[REQUIREMENT] An exact copy of every entry is needed, with the images left out.

[Entries taken from a collection]
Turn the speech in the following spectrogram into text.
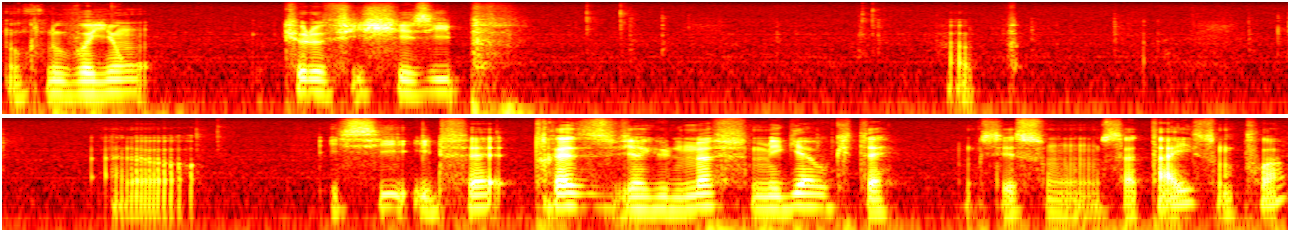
Donc nous voyons que le fichier zip alors ici il fait 13,9 mégaoctets donc c'est sa taille, son poids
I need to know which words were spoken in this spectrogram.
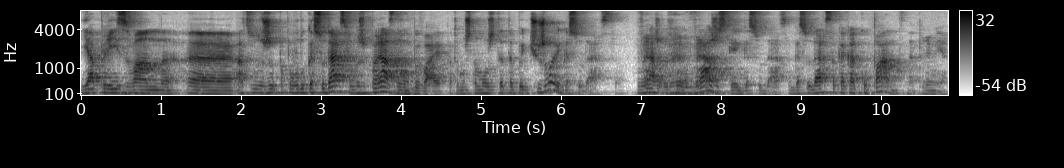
я призван, э, уже по поводу государства уже по-разному бывает, потому что может это быть чужое государство, враж, вражеское государство, государство как оккупант, например,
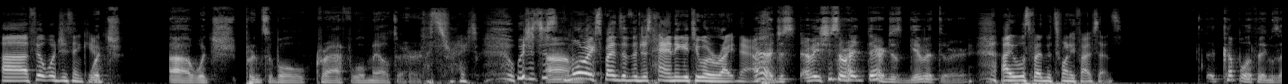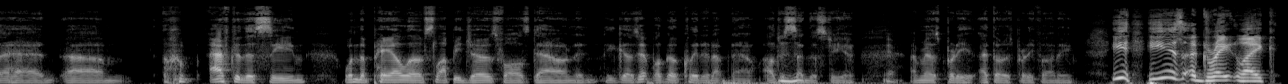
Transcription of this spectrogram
Uh, Phil, what'd you think here? which uh which principal Kraft will mail to her That's right. Which is just Um, more expensive than just handing it to her right now. yeah just i mean she's right there just give it to her I will spend the twenty five cents. a couple of things i had um after this scene when the pail of sloppy joes falls down and he goes yep i'll go clean it up now. I'll just send this to you. Yeah. i mean it was pretty i thought it was pretty funny. He he is a great like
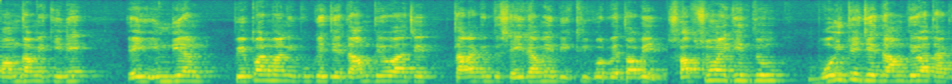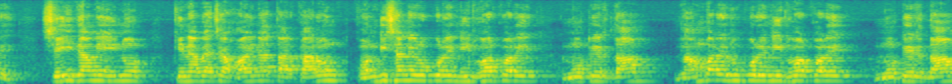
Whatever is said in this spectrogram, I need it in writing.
কম দামে কিনে এই ইন্ডিয়ান পেপার মানি বুকে যে দাম দেওয়া আছে, তারা কিন্তু সেই দামেই বিক্রি করবে। তবে সবসময় কিন্তু বইতে যে দাম দেওয়া থাকে, সেই দামে এই নোট কেনা বেচা হয় না। তার কারণ কন্ডিশনের উপরে নির্ভর করে নোটের দাম, নাম্বারের উপরে নির্ভর করে নোটের দাম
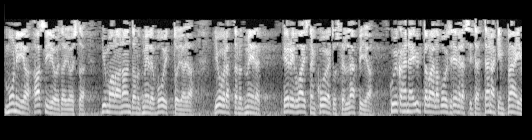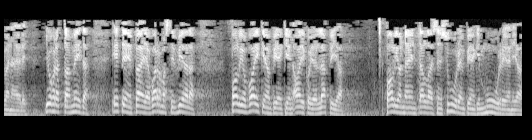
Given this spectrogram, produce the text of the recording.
monia asioita, joista Jumala on antanut meille voittoja ja johdattanut meidät erilaisten koetusten läpi ja kuinka hän ei yhtä lailla voisi tehdä sitä tänäkin päivänä, eli johdattaa meitä eteenpäin ja varmasti vielä paljon vaikeampienkin aikojen läpi ja paljon näin tällaisten suurempienkin muurien ja,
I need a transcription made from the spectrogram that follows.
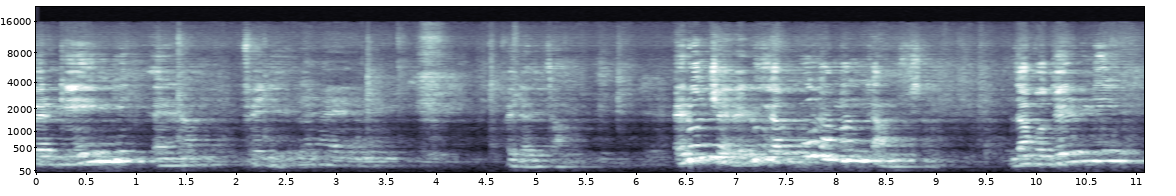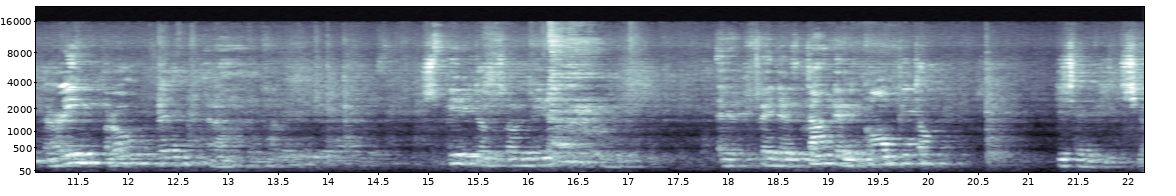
perché egli era fedele. Fedeltà. E non c'era in lui alcuna mancanza da potergli rimproverare. Spirito straordinario e fedeltà nel compito di servizio.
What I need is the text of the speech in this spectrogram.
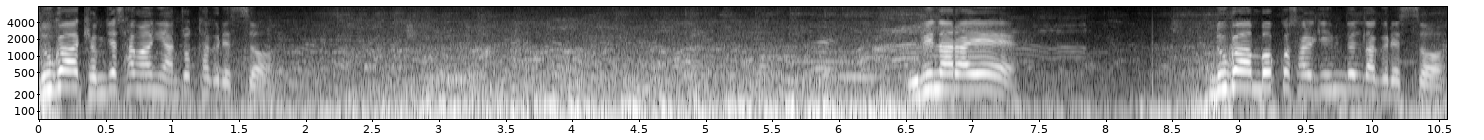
누가 경제 상황이 안 좋다 그랬어? 우리나라에 누가 먹고 살기 힘들다 그랬어?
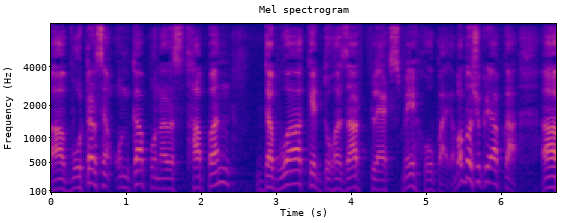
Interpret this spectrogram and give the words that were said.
वोटर्स हैं उनका पुनर्स्थापन डबुआ के 2000 फ्लैट्स में हो पाएगा। बहुत बहुत शुक्रिया आपका।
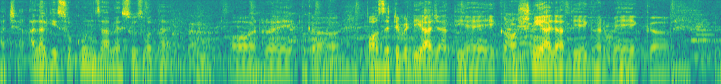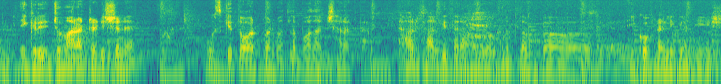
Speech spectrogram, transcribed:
अच्छा अलग ही सुकून सा महसूस होता है और एक पॉजिटिविटी आ जाती है, एक रोशनी आ जाती है घर में, एक एक जो हमारा ट्रेडिशन है उसके तौर पर मतलब बहुत अच्छा लगता है। हर साल की तरह हम लोग मतलब इको फ्रेंडली गणेश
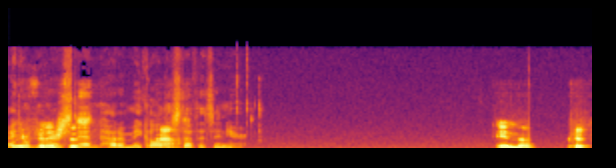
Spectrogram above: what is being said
I don't finish this. understand how to make all the ah. stuff that's in here. in the circuit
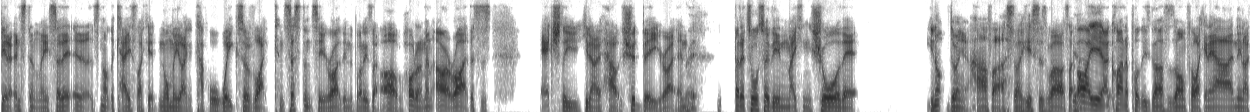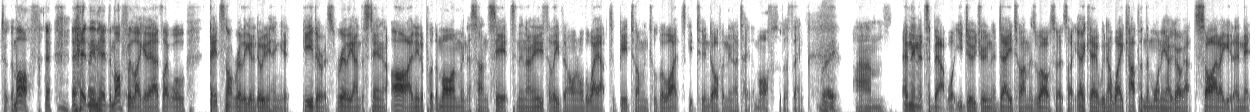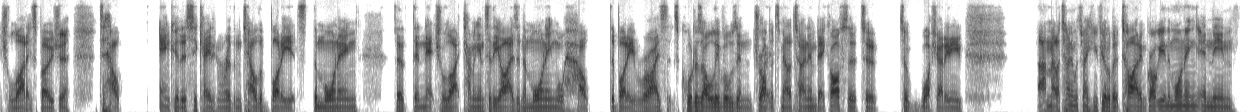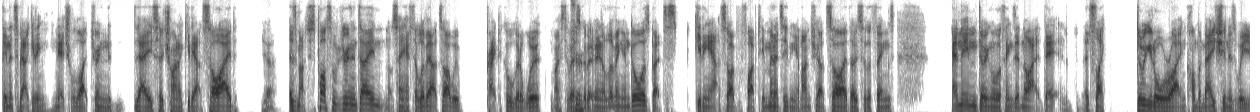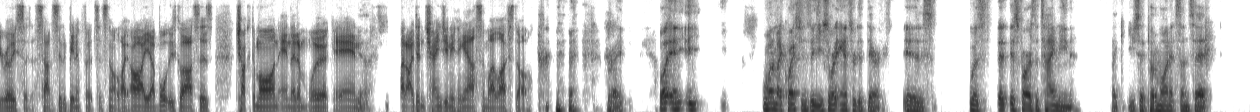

[THE ANSWER]
Turn the speech in the following spectrogram into text.
Donc nous voyons que le fichier zip alors ici il fait 13,9 mégaoctets donc c'est sa taille, son poids
I need to know which words were spoken in this spectrogram.
я призван, э, уже по поводу государства уже по-разному бывает, потому что может это быть чужое государство, враж, вражеское государство, государство как оккупант, например,
Transcription of this spectrogram
Uh, Phil, what'd you think here? which uh which principal Kraft will mail to her That's right. Which is just Um, more expensive than just handing it to her right now. yeah just i mean she's right there just give it to her I will spend the twenty five cents. a couple of things i had um after this scene when the pail of sloppy joes falls down and he goes yep i'll go clean it up now. I'll just send this to you. Yeah. i mean it was pretty i thought it was pretty funny. He he is a great like
Whatever is said in this spectrogram, I need it in writing.
কম দামে কিনে এই ইন্ডিয়ান পেপার মানি বুকে যে দাম দেওয়া আছে, তারা কিন্তু সেই দামেই বিক্রি করবে। তবে সবসময় কিন্তু বইতে যে দাম দেওয়া থাকে, সেই দামে এই নোট কেনা বেচা হয় না। তার কারণ কন্ডিশনের উপরে নির্ভর করে নোটের দাম, নাম্বারের উপরে নির্ভর করে নোটের দাম
Given this spectrogram, produce the text of the recording.
monia asioita, joista Jumala on antanut meille voittoja ja johdattanut meidät erilaisten koetusten läpi ja kuinka hän ei yhtä lailla voisi tehdä sitä tänäkin päivänä, eli johdattaa meitä eteenpäin ja varmasti vielä paljon vaikeampienkin aikojen läpi ja paljon näin tällaisten suurempienkin muurien ja,
I need a transcription made from the spectrogram that follows.
perché egli era fedele. Fedeltà. E non c'era in lui alcuna mancanza da potergli rimproverare. Spirito straordinario e fedeltà nel compito di servizio.
What I need is the text of the speech in this spectrogram.
누가 경제 상황이 안 좋다 그랬어? 우리나라에 누가 먹고 살기 힘들다 그랬어?
Interpret this spectrogram and give the words that were said.
वोटर्स हैं उनका पुनर्स्थापन डबुआ के 2000 फ्लैट्स में हो पाएगा। बहुत बहुत शुक्रिया आपका।
Speech spectrogram, transcribed:
अच्छा अलग ही सुकून सा महसूस होता है और एक पॉजिटिविटी आ जाती है, एक रोशनी आ जाती है घर में, एक एक जो हमारा ट्रेडिशन है उसके तौर पर मतलब बहुत अच्छा लगता है। हर साल की तरह हम लोग मतलब इको फ्रेंडली गणेश
Spectrogram above: what is being said
I don't finish this. understand how to make all the ah. stuff that's in here. in the circuit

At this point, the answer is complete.